After the founding of Ganden Monastery by Tsongkhapa, Drepung Monastery was founded by Jamyang Choje, Sera Monastery was founded by Chöje Shakya Yeshe and the 1st Dalai Lama founded Tashilhunpo Monastery.

Many Gelug monasteries were built throughout Tibet but also in China and Mongolia.

He spent some time as a hermit in Pabonka Hermitage, which was built during Songsten Gampo times, approximately 8 kilometres north west of Lhasa. Today, it is also part of Sera.

Among the many lineage holders of the Gelugpas there are the successive incarnations of the Panchen Lama as well as the Chagkya Dorje Chang, Ngachen Könchok Gyaltsen, Kyishö Tulku Tenzin Thrinly, Jamyang Shepa, Phurchok Jampa Rinpoche, Jamyang Dewe Dorje, Takphu Rinpoche, Khachen Yeshe Gyaltsen, Trijang Rinpoche+, Domo Geshe Rinpoche, and many others.

The annual Tibetan prayer festival Monlam Prayer Festival was established by Tsongkhapa. There he offered service to ten thousand monks. The establishment of the Great Prayer Festival is seen as one of his Four Great Deeds. It celebrates the miraculous deeds of Gautama Buddha.

According to Karl Brunnholzl, Tsongkhapa's Madhyamaka has become widely influential in the western understanding of Madhyamaka:

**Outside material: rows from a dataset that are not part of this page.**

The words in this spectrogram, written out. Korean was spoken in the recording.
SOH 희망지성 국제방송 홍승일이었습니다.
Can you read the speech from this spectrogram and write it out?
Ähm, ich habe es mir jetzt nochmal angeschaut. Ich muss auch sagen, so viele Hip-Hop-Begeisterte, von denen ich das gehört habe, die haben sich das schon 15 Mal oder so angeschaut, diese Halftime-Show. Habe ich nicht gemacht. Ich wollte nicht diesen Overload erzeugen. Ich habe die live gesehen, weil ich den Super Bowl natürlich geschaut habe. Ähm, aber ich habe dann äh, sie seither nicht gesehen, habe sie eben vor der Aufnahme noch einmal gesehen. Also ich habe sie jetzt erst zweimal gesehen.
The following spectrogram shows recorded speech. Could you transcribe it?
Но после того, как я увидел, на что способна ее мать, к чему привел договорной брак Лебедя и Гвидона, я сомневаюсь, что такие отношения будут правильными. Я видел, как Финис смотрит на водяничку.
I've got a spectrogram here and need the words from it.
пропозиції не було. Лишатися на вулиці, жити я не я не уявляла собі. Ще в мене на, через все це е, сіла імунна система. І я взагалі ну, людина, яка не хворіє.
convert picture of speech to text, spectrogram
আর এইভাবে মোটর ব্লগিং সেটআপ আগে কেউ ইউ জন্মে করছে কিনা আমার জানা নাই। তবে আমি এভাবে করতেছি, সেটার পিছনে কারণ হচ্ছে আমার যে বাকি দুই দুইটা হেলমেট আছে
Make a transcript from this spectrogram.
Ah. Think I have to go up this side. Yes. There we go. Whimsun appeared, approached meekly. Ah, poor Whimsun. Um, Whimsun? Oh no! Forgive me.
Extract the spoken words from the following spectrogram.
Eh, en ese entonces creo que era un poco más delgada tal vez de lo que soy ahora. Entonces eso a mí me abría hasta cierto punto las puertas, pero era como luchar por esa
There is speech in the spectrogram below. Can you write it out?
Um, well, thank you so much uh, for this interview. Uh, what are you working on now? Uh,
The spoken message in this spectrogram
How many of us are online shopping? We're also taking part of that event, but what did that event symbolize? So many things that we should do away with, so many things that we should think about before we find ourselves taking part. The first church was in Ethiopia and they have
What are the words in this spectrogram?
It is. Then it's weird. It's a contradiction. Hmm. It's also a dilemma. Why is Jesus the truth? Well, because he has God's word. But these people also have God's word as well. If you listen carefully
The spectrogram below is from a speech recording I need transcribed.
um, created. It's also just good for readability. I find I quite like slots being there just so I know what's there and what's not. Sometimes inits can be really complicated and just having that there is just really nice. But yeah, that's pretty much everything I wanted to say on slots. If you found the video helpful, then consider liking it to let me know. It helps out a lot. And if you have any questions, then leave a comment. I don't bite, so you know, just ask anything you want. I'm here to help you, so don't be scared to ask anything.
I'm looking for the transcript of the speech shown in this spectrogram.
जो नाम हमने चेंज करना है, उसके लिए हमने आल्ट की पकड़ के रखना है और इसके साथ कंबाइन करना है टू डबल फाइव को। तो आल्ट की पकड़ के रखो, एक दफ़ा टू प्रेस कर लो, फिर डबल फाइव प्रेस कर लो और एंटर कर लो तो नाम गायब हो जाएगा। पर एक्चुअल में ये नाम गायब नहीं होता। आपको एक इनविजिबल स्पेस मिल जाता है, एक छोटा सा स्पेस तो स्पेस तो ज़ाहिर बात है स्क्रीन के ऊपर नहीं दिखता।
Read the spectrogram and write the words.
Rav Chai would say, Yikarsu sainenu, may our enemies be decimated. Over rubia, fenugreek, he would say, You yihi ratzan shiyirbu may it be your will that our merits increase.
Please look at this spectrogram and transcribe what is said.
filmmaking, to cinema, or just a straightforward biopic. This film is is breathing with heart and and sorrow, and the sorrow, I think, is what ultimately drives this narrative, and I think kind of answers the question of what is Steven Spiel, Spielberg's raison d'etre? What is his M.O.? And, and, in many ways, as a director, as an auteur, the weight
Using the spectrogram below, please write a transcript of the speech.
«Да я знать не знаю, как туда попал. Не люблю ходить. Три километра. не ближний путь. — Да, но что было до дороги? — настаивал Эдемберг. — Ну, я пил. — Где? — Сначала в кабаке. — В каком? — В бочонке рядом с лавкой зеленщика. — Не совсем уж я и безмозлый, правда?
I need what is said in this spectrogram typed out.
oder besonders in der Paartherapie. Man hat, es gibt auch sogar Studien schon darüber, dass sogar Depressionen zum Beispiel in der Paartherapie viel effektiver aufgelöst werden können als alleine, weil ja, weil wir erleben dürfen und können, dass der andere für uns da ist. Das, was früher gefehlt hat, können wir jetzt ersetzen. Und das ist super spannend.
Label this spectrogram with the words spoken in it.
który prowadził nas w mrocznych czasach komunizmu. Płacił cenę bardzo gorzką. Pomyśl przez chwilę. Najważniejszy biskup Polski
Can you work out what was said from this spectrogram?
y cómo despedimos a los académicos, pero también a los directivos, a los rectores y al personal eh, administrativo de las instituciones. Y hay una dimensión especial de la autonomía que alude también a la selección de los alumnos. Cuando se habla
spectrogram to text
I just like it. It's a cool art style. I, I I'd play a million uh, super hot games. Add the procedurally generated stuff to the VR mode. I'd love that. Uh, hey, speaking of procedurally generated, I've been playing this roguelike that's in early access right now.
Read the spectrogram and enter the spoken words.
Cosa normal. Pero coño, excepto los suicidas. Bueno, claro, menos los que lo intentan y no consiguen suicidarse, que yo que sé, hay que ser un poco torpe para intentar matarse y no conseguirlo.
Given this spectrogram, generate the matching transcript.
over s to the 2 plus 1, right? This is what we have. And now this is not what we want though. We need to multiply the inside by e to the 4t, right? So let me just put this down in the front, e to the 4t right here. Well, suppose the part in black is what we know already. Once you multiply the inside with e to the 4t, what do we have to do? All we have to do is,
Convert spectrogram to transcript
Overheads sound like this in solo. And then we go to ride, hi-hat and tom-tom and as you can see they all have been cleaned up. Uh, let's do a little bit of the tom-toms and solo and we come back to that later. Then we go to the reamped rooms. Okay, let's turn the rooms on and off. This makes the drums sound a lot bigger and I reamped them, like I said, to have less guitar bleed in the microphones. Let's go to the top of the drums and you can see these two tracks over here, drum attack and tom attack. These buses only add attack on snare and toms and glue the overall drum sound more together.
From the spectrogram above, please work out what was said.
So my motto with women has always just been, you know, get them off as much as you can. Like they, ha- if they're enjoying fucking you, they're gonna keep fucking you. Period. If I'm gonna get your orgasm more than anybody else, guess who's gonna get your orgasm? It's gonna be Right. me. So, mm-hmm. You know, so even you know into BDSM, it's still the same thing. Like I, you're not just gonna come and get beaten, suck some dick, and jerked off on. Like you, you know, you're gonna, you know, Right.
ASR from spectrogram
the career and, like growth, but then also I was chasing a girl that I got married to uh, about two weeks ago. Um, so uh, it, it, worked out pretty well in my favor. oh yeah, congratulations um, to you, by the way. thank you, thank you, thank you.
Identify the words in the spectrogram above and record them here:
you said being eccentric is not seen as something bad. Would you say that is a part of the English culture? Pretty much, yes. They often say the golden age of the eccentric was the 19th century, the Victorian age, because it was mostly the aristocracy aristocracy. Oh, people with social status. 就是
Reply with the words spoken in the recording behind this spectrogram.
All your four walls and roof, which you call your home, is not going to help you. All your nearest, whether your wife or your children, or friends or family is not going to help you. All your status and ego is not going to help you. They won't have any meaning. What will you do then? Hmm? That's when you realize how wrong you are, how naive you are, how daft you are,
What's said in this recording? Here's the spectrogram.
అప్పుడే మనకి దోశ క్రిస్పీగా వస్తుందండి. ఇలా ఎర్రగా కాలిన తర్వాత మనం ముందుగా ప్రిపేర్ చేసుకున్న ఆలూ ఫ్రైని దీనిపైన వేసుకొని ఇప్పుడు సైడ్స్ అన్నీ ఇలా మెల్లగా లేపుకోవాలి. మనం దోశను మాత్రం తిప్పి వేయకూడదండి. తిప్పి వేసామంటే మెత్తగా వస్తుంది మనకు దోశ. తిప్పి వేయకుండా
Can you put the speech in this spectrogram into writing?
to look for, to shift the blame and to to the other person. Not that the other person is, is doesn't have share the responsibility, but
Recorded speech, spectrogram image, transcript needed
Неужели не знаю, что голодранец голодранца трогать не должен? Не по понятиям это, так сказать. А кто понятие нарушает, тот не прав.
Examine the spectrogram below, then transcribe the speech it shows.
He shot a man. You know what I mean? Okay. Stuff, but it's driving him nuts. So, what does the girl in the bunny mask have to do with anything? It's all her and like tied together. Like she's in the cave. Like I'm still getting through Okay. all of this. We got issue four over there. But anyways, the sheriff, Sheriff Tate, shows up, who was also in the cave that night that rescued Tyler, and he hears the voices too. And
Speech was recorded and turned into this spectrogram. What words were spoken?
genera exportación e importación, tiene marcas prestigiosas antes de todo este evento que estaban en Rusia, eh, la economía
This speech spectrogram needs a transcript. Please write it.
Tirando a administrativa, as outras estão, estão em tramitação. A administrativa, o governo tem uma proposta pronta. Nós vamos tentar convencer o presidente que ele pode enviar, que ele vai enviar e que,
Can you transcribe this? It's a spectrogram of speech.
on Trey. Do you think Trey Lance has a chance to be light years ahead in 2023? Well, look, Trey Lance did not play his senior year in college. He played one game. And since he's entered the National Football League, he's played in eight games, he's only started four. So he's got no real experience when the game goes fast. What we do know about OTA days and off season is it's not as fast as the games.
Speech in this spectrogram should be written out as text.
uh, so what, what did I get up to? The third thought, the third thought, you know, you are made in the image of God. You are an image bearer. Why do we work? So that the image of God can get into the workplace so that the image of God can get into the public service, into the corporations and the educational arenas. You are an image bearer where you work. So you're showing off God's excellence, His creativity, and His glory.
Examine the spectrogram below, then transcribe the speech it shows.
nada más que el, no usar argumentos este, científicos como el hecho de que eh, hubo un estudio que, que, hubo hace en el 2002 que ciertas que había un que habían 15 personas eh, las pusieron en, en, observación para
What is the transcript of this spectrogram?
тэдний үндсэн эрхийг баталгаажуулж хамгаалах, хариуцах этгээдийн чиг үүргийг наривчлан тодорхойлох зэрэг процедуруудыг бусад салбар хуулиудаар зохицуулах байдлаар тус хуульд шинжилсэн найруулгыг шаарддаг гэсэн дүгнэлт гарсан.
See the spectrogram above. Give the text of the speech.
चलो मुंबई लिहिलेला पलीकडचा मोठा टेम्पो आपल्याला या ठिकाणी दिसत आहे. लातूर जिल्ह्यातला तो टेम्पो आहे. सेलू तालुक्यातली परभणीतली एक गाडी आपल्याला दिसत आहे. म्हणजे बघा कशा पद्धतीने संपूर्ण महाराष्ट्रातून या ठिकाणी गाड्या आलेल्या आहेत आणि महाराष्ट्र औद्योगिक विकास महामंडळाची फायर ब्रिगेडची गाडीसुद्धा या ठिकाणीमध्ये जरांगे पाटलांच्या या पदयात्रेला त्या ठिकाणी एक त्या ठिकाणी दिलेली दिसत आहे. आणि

Tsongkhapa promoted the study of logic, encouraged formal debates as part of Dharma studies, and instructed disciples in the Guhyasamāja, Kalacakra, and Hevajra Tantras. Tsongkhapa's writings comprise eighteen volumes, with the largest amount being on Guhyasamāja tantra. These 18 volumes contain hundreds of titles relating to all aspects of Buddhist teachings and clarify some of the most difficult topics of Sutrayana and Vajrayana teachings. Tsongkhapa's main treatises and commentaries on Madhyamaka are based on the tradition descended from Nagarjuna as elucidated by Buddhapālita and Candrakīrti.

Major works among them are:


Lam Rim = Great Treatise

Lam Rim - Medium Treatise

Lam Rim - Small Treatise

Golden Garland of Eloquence


Lamp of the Five Stages